Gunto fittings are military, many with metal sleeved saya. Edo fittings will be more decorative, with fancy finishes to the saya and silk wraps on the tsuka. You will come across good blades in tatty fittings. There are a tiny handful of craftsmen in the UK who can restore these, or, with a bit of reading, you can acquire the materials and try yourself.
As I said at the start of my first article, this is a huge world of discovery and to help, here is another book and a couple more web sites to visit;
www.northerntokensociety.co.uk The web site of the Northern Token Society, dedicated to the preservation and appreciation of Japanese swords.
www.to-ken.com The To-ken Society of Great Britain
The Japanese Sword. By Kanzan Sato. Published by Kodansha Int. ISBN 0870115626
This is a ‘must have’ book!

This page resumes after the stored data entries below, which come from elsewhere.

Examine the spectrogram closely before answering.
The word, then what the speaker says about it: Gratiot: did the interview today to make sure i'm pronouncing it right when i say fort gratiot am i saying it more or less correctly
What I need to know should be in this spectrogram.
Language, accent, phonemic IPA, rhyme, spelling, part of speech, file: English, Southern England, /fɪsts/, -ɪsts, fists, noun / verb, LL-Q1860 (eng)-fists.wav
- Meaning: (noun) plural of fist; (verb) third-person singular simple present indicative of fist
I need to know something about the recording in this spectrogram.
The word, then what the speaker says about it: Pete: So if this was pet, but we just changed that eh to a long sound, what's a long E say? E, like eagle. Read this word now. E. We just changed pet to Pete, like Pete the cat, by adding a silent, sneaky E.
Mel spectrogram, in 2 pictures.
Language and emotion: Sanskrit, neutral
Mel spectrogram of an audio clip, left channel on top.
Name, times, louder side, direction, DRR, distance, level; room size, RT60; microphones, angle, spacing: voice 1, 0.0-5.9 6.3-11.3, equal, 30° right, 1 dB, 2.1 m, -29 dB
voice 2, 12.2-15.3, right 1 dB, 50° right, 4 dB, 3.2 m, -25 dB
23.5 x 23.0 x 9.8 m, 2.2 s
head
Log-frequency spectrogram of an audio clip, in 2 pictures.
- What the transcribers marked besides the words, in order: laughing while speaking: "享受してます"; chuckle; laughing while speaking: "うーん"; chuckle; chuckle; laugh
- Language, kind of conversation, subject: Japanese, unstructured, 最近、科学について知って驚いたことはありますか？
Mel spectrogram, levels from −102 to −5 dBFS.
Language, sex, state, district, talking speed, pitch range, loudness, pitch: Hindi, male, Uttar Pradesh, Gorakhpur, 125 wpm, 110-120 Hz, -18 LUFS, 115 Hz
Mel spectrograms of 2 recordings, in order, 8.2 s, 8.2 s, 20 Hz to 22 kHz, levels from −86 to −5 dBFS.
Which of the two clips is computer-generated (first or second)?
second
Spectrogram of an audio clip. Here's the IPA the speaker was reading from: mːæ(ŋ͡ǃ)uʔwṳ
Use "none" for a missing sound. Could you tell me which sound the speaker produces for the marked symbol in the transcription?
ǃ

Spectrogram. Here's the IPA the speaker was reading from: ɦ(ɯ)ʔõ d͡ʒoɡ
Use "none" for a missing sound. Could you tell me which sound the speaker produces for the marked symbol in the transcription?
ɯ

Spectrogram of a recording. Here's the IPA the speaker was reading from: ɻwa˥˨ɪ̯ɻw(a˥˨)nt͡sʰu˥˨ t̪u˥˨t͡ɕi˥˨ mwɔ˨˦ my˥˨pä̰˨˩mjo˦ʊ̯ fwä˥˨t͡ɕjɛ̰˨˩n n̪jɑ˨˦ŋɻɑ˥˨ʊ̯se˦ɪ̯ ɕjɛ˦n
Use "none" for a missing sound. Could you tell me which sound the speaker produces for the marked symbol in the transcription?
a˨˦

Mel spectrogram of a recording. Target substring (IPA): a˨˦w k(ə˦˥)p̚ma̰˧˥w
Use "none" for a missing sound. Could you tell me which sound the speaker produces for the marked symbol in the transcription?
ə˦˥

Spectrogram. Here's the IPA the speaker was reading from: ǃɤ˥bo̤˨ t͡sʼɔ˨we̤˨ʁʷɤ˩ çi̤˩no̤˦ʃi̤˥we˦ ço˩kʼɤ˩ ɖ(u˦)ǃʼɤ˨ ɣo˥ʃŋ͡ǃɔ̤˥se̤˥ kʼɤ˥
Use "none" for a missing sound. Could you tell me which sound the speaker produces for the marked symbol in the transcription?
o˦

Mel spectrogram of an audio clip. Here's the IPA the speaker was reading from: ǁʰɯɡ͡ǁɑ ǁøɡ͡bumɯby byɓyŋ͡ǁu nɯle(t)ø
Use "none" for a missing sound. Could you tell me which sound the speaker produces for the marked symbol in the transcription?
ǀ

Next month, in the final part of this introduction to Japanese swords, we will have a look at the more modern blades made in the Shinsakuto or current period.
Terminology of Sword Parts
Note that some of these terms may be spelt slightly differently, depending on the source
Bo-Hi – Fuller (groove for lightening the blade)
Boshi – tempered point section
Fuchi – handle collar
Ha – cutting edge
Habaki – blade collar and scabbard wedge
Hada – steel grain
Ha-Machi – edge notch (separating blade from tang)
Hamon – tempering line
Hira – swaged ‘meat’ of the blade between ridge and edge
Horimono – engraving (sometimes found on blade)
Ito – braid wrapping on handle
Kashiri – butt cap or pommel
Kissaki – point
Koiguchi – scabbard mouth
Kojiri – scabbard tip
Koshirae – sword mountings or fittings (everything other than the blade and tang)
Kurigata – fixture on scabbard for attaching cord (sageo)
Ji – sword surface between the shinogi and the hamon
Mekugi – small bamboo peg for fitting the handle to the blade
Mekugi-Ana – rivet (peg) hole
Mei – signature (usually on tang)
Menuki – ornaments (on handle)
Mune – back edge (spine)
Mune-Machi – back notch (separating blade from tang)
Nagasa – blade length (from tip of kissaki to mune-machi)
Nakago – tang (part of sword covered by handle)
Nakagojiri – tip of tang
Sageo – cord used for tying the (saya) scabbard to the wearer’s belt (obi)
Sama – rayskin covering of handle
Saya – scabbard
Seppa – spacers (on scabbard throat)
Shinogi – blade ridge
Shinogi-ji – blade flat
To - sword
Tsuba – handle guard
Tsuka – handle
Yakiba – hardened portion of blade (hamon to ha)
Yasuri-Me – file marks (sometimes found on tang)
Yokote – separating line between point section and rest of blade
Zukuri - sword